● **Aim of the exercise**
Would you return the data below exactly as it stands, with every picture left out?

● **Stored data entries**
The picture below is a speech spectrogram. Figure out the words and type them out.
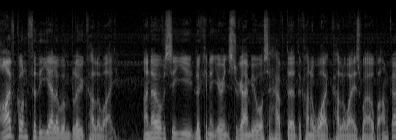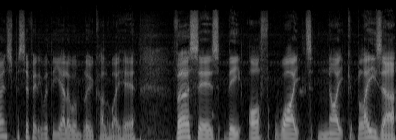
I've gone for the yellow and blue colorway. I know, obviously, you looking at your Instagram, you also have the, the kind of white colorway as well, but I'm going specifically with the yellow and blue colorway here versus the off-white Nike Blazer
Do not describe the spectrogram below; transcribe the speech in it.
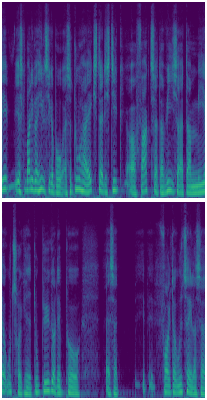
det, jeg skal bare lige være helt sikker på, altså du har ikke statistik og fakta, der viser, at der er mere utryghed. Du bygger det på altså, folk, der udtaler sig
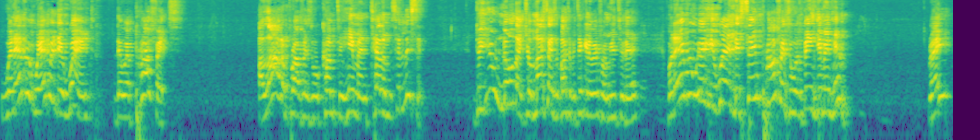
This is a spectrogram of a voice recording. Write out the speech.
whenever wherever they went, there were prophets. A lot of prophets will come to him and tell him, say, listen, do you know that your master is about to be taken away from you today? But everywhere he went, the same prophecy was being given him. Right?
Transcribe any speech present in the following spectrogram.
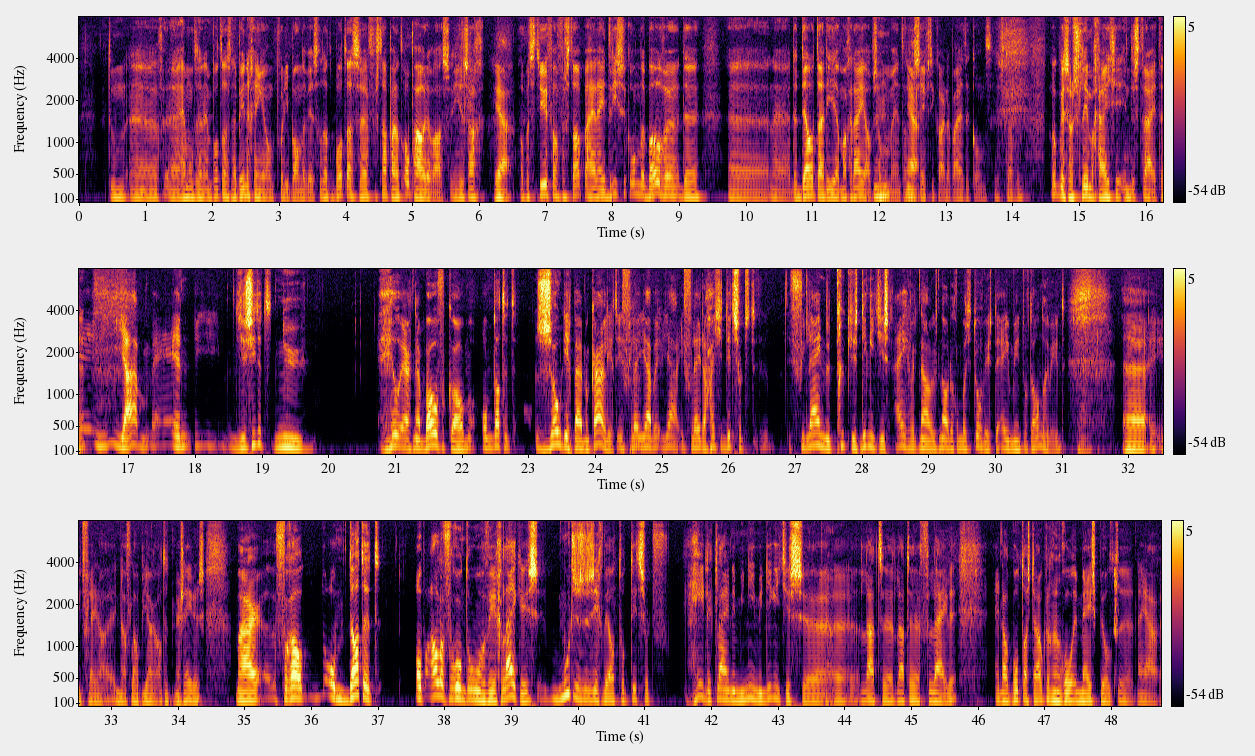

● **Output for this exercise**
The picture below is a speech spectrogram. Figure out the words and type them out.
I've gone for the yellow and blue colorway. I know, obviously, you looking at your Instagram, you also have the, the kind of white colorway as well, but I'm going specifically with the yellow and blue colorway here versus the off-white Nike Blazer
Do not describe the spectrogram below; transcribe the speech in it.
det, jeg skal bare lige være helt sikker på, altså du har ikke statistik og fakta, der viser, at der er mere utryghed. Du bygger det på altså, folk, der udtaler sig
This is a spectrogram of a voice recording. Write out the speech.
whenever wherever they went, there were prophets. A lot of prophets will come to him and tell him, say, listen, do you know that your master is about to be taken away from you today? But everywhere he went, the same prophecy was being given him. Right?
Transcribe any speech present in the following spectrogram.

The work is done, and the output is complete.